On the outside, there is nothing but drop-dead sexiness. The Solstice is quite simply gorgeous, mmm-mmm-mmmmmmmmm!. Lovely scallops adorn both front fenders, and tight but smooth-topped waves flow over the rear fenders. The roofline is low and forward-sloping. The doors are mostly simple but serve as an excellent transition from the front to the rear. The Solstice knows you want it. It is such a confidently, low-slung, beautiful car. It is dressed to kill, and built to thrill.
The body panels are made of hydroformed sheet metal, an automotive industry production car first. Those sexy, deep curves are possible because hydroformed sheet metal can have deeper draws than traditional stampings. A water bath resists compression as the single die tool pushes the sheetmetal onto the water, thus forming this body you can’t stop drooling over. All but one pair of panels (and it’s a small pair at that) is made through this new process.
The Solstice’s sheetmetal even opens beautifully for you. The clamshell hood looks almost as good rotated fully about its front hinges as when it is locked into place and a part of the very complete, lovely body. The decklid pops open in a fashion similar to the hood, though is slightly less dramatic for its smaller surface area. With everything open, this car looks incredibly exotic. Can you imagine owning a machine like this for $20,000? Those curves get it real respect. It is one of the more commented-on cars on the road. It even got a big thumbs up and an approving glance from one lucky 2006 Corvette Z06 owner. It's just so sexy. It's just so far beyond almost everything else out there, and especially considering the price. You gotta love it.
So what's the balance of things? It's got very good suspension tuning; it’s a blast to drive but comfortable to ride in for extended lengths of time. The interior is poor, but that's ignorable. If you're inside the car, you should be focusing on your right to pursue happiness on any given road. If you're in the trunk, it should be momentarily to operate the top or drop in a small piece of luggage. Wanna enjoy some fine artwork? Step back from the interior, close the doors and...just...golly, look at those lines! They're almost inappropriate! It would have never had a place on Leave it to Beaver - Ms. Cleaver would have fainted at the sight of the Solstice's sensuousness.
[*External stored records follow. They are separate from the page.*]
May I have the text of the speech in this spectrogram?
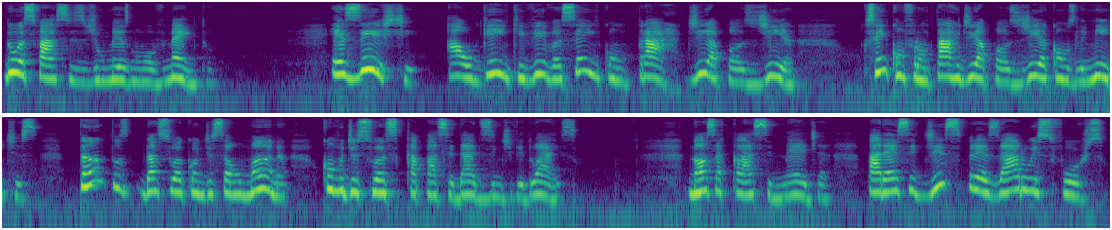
Duas faces de um mesmo movimento? Existe alguém que viva sem encontrar dia após dia, sem confrontar dia após dia com os limites, tanto da sua condição humana como de suas capacidades individuais? Nossa classe média parece desprezar o esforço,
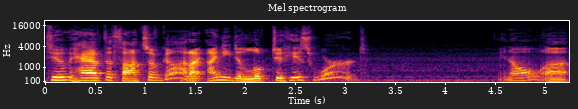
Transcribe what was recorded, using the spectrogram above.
to have the thoughts of God. I, I need to look to His Word. You know, uh,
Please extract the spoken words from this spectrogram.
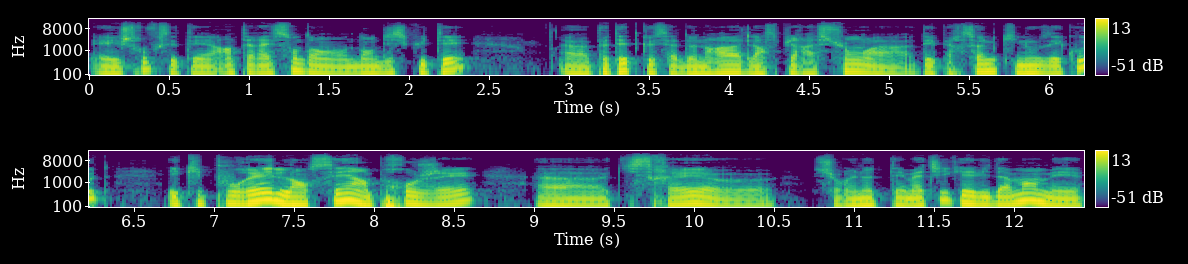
Et je trouve que c'était intéressant d'en discuter. Euh, peut-être que ça donnera de l'inspiration à des personnes qui nous écoutent et qui pourraient lancer un projet qui serait sur une autre thématique évidemment, mais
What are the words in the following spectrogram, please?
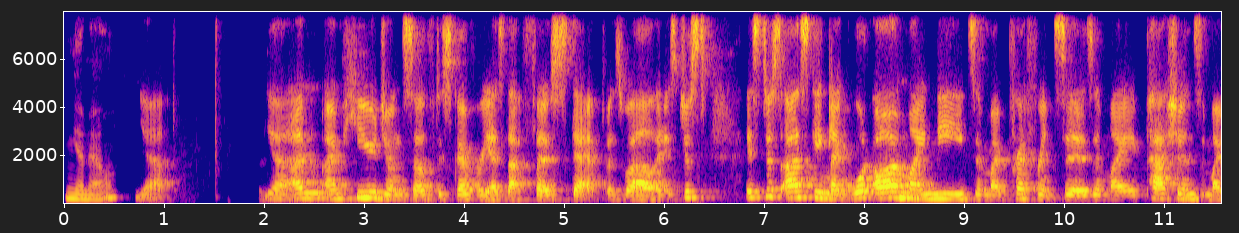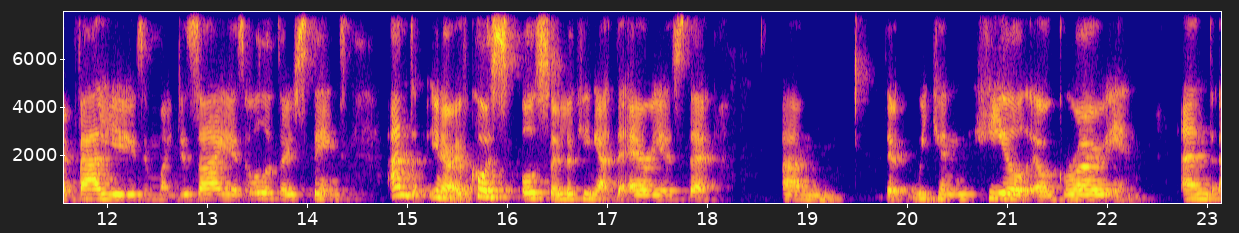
you know? Yeah. Yeah, I'm I'm huge on self-discovery as that first step as well. And it's just it's just asking like what are my needs and my preferences and my passions and my values and my desires, all of those things and you know of course also looking at the areas that um, that we can heal or grow in. And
The powertrain is weak, but shifting action is good and there's enough power to chirp the tires under acceleration, and you will have no trouble performing smoky donuts. The steering and handling are wonderful, such that it is a great joy to drive the Solstice, despite powertrain woes. It's a perfectly fun little weekend driver, or a race-to-work-the-long-way car, or drop the top and feel the wind tickle your hair and left arm and remember you're alive car. It is, literally, what any decent or better roadster is - sensational. And one can be had for just $20,000. Honestly, what else can you get for that price that offers this kind of handling? Is there anything even twice this price that could be such a sex symbol? What else can you even buy within this price range (ok, its key competitor of course, but what else?) that simply drops its top? It’s even cheap as a convertible, let alone a car that gives an amazing driving experience. There is a lot of love, a lot of value, in this tiny little package. That's why we know you will want to take one home and hold it like you’ll never let it go.